Setting the screen
A lot of my attention (and frustration) has been about ball handlers who never learned what “wiping your man off” means, but let’s not let the screeners off the hook.
Setting effective (or ineffective) screens can be a major factor in offensive efficiency. The most easily measured way bad screens impact efficiency is when a poorly-set pick results in a loss of possession: an illegal screen. According to some quick numbers I ran on the correlation of overall efficiency to various turnover types, there’s a stronger relationship between being good on O and limiting offensive fouls (the category that includes illegal picks4). Put another way: being worse than average at offensive fouls appears to be a stronger indicator of a bad offense than being worse at ball handling mistakes.5
A screener can also set a pick at the wrong angle, so that when he opens up on the pop or dive, he can’t see what the handler is going to do. He can also position the screen at the wrong spot on the floor, causing the whole play to “bend” in a direction that makes the screen less effective and the play break down. The same pick that creates an open shot when it’s set from 18’ might not do anything if you let the defense push you out to 22’.
In short, there are a lot of very nuanced factors that can determine whether your screen made your team more likely to score, and some of these can be measured by video.
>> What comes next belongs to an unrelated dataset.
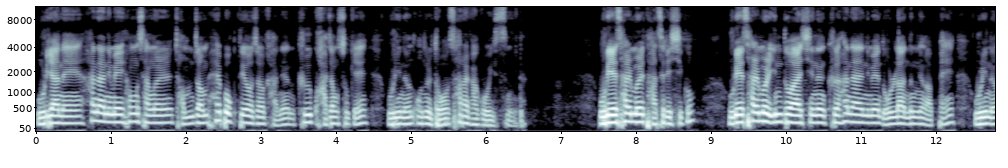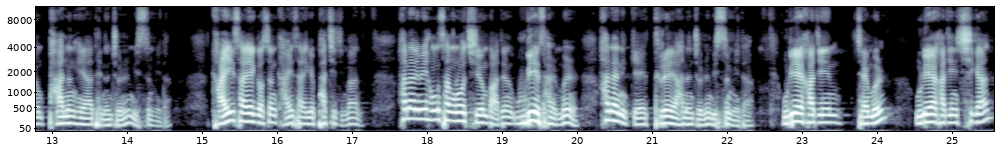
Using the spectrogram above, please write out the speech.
우리 안에 하나님의 형상을 점점 회복되어져 가는 그 과정 속에 우리는 오늘도 살아가고 있습니다. 우리의 삶을 다스리시고 우리의 삶을 인도하시는 그 하나님의 놀라운 능력 앞에 우리는 반응해야 되는 줄 믿습니다. 가이사의 것은 가이사에게 바치지만 하나님의 형상으로 지음받은 우리의 삶을 하나님께 드려야 하는 줄 믿습니다. 우리의 가진 재물, 우리의 가진 시간,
The body angles might be a tough ask, but the resulting efficiency of screens set at different distances or angles from the basket could be incredibly prescriptive. To the point, several years ago you couldn’t find too many teams using elbow pick-and-roll other than San Antonio and Dallas. Today, teams have wised to the possibilities that particular play creates, and it’s much more prevalent. What else can we learn about screens by enlisting machines to do the tedious part of the work?
Bringing it back to the Jazz, my unofficial theory is that any empirical rating of how our guys set and use picks would probably not grade out too well. While they’re improving and adjusting on the fly, the loose execution and timing is something the young Jazz share with many of their lottery peers. It’s hard to tell in this one because of the angle, but here’s another screen where our guy doesn’t wait for the screener to set up, and then leaves room for his man to get over.
Again, it’s a pick-and-roll league. The Jazz will either figure out how to win on that playing field or they won’t. Imagine how helpful it would be if somebody could arm the team’s development staff with quantifiable, directional stuff on where they can hone their technique?
Someone will do it. Someone will figure out how to mine the data in a way that makes it a competitive advantage.